Discontinuous marks — traces of vague, obscure physicality — are loaded in his vessels and adapt themselves to the trajectory of time and action, more clearly fluctuating in space and light. These traces shake up our sight and perception.
Jisu Hong writes on Inchin Lee’s Solo Exhibition Houses Laden With Time
I could close the door on the world. There was a reality and then an altered reality and that fascinated me.
Henrietta Farrelly-Barnett interviews Juz Jitson
One notable aspect of the manufacturing process is the use of round strips called piulos, hollowed out and manually assembled to create complex additions such as human and animal features without the use of a potter’s wheel or molds.
Leonor Adán, Margarita Alvarado and Simón Urbina discuss The Aesthetics of Clay and Mapuche Pottery
I often think about why these organic patterns are so mesmerizing; one of the reasons is their unrestricted flow, and whether I’m looking at an aerial photo of a huge river delta or a close-up of a human eye it is clear there is some perfect chaos at work.
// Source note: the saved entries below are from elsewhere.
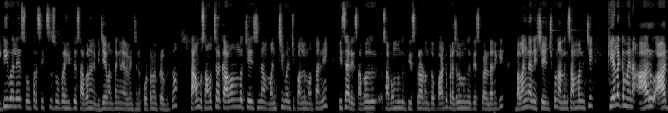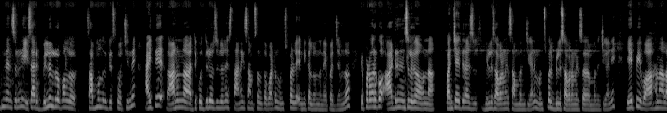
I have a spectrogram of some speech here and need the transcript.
ఇటీవలే సూపర్ సిక్స్ సూపర్ హిట్ సభలను విజయవంతంగా నిర్వహించిన కూటమి ప్రభుత్వం తాము సంవత్సర కాలంలో చేసిన మంచి మంచి పనుల మొత్తాన్ని ఈసారి సభ సభ ముందుకు తీసుకురావడంతో పాటు ప్రజల ముందుకు తీసుకువెళ్ళడానికి బలంగా నిశ్చయించుకుని అందుకు సంబంధించి కీలకమైన ఆరు ఆర్డినెన్సుల్ని ఈసారి బిల్లుల రూపంలో సభ ముందుకు తీసుకువచ్చింది. అయితే రానున్న అతి కొద్ది రోజుల్లోనే స్థానిక సంస్థలతో పాటు మున్సిపల్ ఎన్నికలు ఉన్న నేపథ్యంలో ఇప్పటివరకు ఆర్డినెన్సులుగా ఉన్న పంచాయతీరాజ్ బిల్లు సవరణకు సంబంధించి కానీ మున్సిపల్ బిల్లు సవరణకు సంబంధించి కానీ ఏపీ వాహనాల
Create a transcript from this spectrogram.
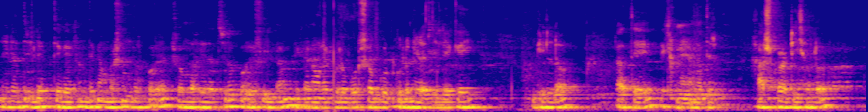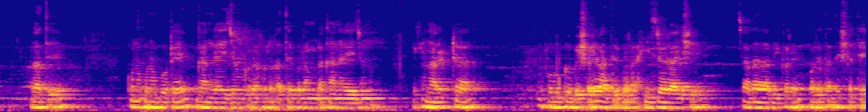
নীলাদ্রি লেক থেকে এখান থেকে আমরা সুন্দর করে সন্ধ্যা হয়ে যাচ্ছিল, পরে ফিরলাম। এখানে অনেকগুলো বোট, সব বোটগুলো নীলাদ্রি লেকেই ভিড়ল। রাতে এখানে আমাদের হাঁস পার্টি হলো। রাতে কোনো কোনো বোটে গানের আয়োজন করা হলো। রাতের বেলা আমরা গানের আয়োজন এখানে আরেকটা উপভোগ্য বিষয়, রাতের বেলা হিজড়ারা এসে চাঁদা দাবি করে। পরে তাদের সাথে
A recent project was to create a large vase decorated with peonies, a flower revered by a Malaysian family who commissioned the work. It was a daunting commission for Aylieff, not just for the technical problems that she might have encountered when working on this scale and to a deadline, but also to create something that fulfilled the clients brief without compromising her aesthetic.
Paul Bailey writes on Felicity Aylieff
Newspapers themselves are nothing if not ephemeral, replaced daily. Notions of eternal clay and long-lasting ceramic also play against the remembrance of waste and trash in some of the New York pieces.
Janet Koplos reviews MEM and Art Factory Jonanjima, Tokyo
There is a wealth of clever pottery, but to my mind clever doesn’t always provide sustenance. I’ve begun to wonder if an older, pre-internet paradigm provided a catalyst for an admittedly slower, but deeper investigation and personal evolution of work.
Adam Posnak writes on Stephen Colby
In 20th-century ceramics, despite the contribution given by the creative female thought to the operativeness, the project and the transmission of knowledge, what we can define as the other half of ceramics, had to accept a marginal position in the world of art and research.
Francesca Pirozzi looks at the work of Clara Garesio
Atypically, the written statements in the exhibition catalogue and on the didactics displayed in the show are in the artists’ own voices. This breaks convention where Aboriginal artists had up until this point been filtered through the curator’s lens.
Heidi McKenzie reviews Clay Stories: Contemporary Indigenous Ceramics from Remote Australia.
There are still no shortcuts; no correspondence courses for learning the craft and art of pottery. The skills we make look easy come heavily mortgaged to the Bank of Constant Practice. Converting a ball of clay into a five-gallon jug in the time it takes a skilled surgeon to remove an appendix accomplishes no less a miracle.
We are what we create, and currently this is increasingly communicated through clay – a soulful, alchemistic medium as old as time itself.
Keith Brymer Jones discusses what motivates him.
Once I had returned to the Peak District, in the north of England, I began exploring texture, and the uncontrived decoration that is developed through the live environment within the kiln.
… and much much more. 160 pages of critical, creative and technical writing on contemporary ceramic art from around the world.
Cover image: Keith Brymer Jones